The quilt is turning out to be larger than I expected and I wrote that I probably could have got away with 3/4" hexagons. Eloidastiches asked if I could have made the stars with 3/4" hexagons and the answer is yes! I've made stars of all different sizes, the smallest being about 1/2".  In fact I did a little tutorial on making small stars. I used one in the middle of my hexagon heart which had a large open space just begging for something to be tucked inside! Making small stars is the subject of this edition of REWIND!

There are also lots of small stars (and other motifs) in my quilt There's a Snail in Grandma's Flower Garden.
There's a Snail in Grandma's Flower Garden by Karen H 2004

So without further ado here is the tutorial. I hope you enjoy it and if there are any questions please do not hesitate to ask!

* * * * *

Tutorial: Twinkle, twinkle little star!

I thought today I would demonstrate how I made a little star using my technique for foundation pieced English paper pieced hexagons. I worked with 1/2" hexagons! You can find a master template for the hexagons here.

The first step is to draft the star points. I make marks at the top and bottom edge of a pair of hexagons. These marks will be the width of the base of the star point. You can make the base of the star points as wide or narrow as you want however I would not make it as wide as the hexagon itself because there is just too much seam allowance for a little piece. It is much easier to baste with a narrower base.

I connect the marks on the diagonal.

I repeat on the other diagonal.

I make two more pairs and then cut them out.
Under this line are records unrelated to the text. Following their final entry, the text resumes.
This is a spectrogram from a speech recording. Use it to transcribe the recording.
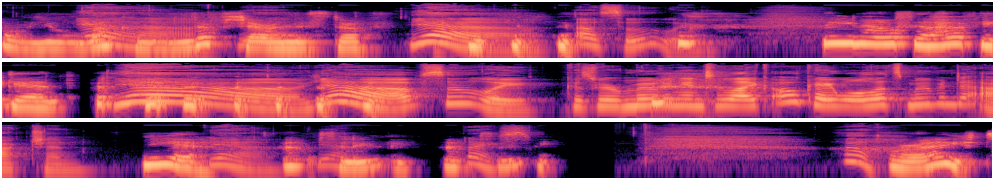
Oh, you're welcome. I love sharing yeah. this stuff. Yeah, absolutely. See now, feel happy again. Yeah, yeah, absolutely. Because we were moving into like, okay, well, let's move into action. Yeah, Yeah, absolutely, absolutely. Ah, All right.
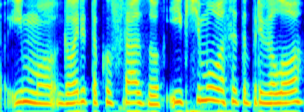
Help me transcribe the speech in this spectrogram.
им говорит такую фразу, и к чему вас это привело?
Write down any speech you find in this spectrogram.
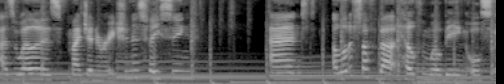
as well as my generation is facing, and a lot of stuff about health and well-being also.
If you are new here my foundation piecing method is explained in my January 19, 2014 post. It is really important to shorten your stitch length! The basting is explained in my January 20, 2014 post.
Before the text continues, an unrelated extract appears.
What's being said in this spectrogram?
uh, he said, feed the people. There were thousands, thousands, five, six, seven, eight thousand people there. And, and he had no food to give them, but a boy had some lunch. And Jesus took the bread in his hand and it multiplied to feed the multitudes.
Here you see a foundation pieced star point on the hexagon. When trimming the excess be sure to leave at least 1/4" seam allowance but 3/8" is even better. I just trim with my scissors. If the seam allowance is too large when I come to baste it I can trim a little bit.

NOTE: This was not in the original post but I suggest that you use the blunt end of a darning needle or a toothpick to break the bond between the paper and the fabric before you baste the hexagon. This will make the removal of the paper much easier! You can see how I did it with a larger star point here.

Here you can see a basted hexagon from the front and the back. The paper is still in place. Notice how the fabric is folded and basted at the base of the star point. Normally the folds would all be in the same direction but in this instance the fold in the lower right corner has changed direction. It makes for a sharp corner.

The basted hexagons are arranged and ready to be stitched together.

Once basted they can be stitched together and a center is added. I'll do a little video in the near future to show you how I set in the center hexagon.

The little star is complete and it measures a dainty 2 1/2" square.

I used one of these stars to make my miniature quilt Bony Fingers.

Bony Fingers by Karen H 2009

I plan to use the star I made in this tutorial as an embellishment on another quilt so it will be appliqued in place. I gave the star a good press with a hot iron and spray starch. I pressed the front and the back. The basting threads were removed and then the paper was removed. To remove the papers I gently opened the seam allowances that were basted under.

I remove the papers from the sides of the star point. My stitch length was shorted so the paper comes out effortlessly.

The last step is to remove  the paper that was the star point from the center. I neatly folded the seam allowances back into place.

And here you see the finished star ready to be appliqued to my quilt!

While this small star looks difficult it is actually quite easy. Just take your time and have fun! If it doesn't turn out it doesn't take much fabric so it isn't a huge loss! If you do make a little star I would love to hear how you made out!

* * * * *

That's it for REWIND today! I hope you enjoyed seeing how I made my little stars. All you need to do is make one and use it as an embellishment. It won't take long and your friends will be amazed by your work!

Until I post again, happy sewing!
Karen H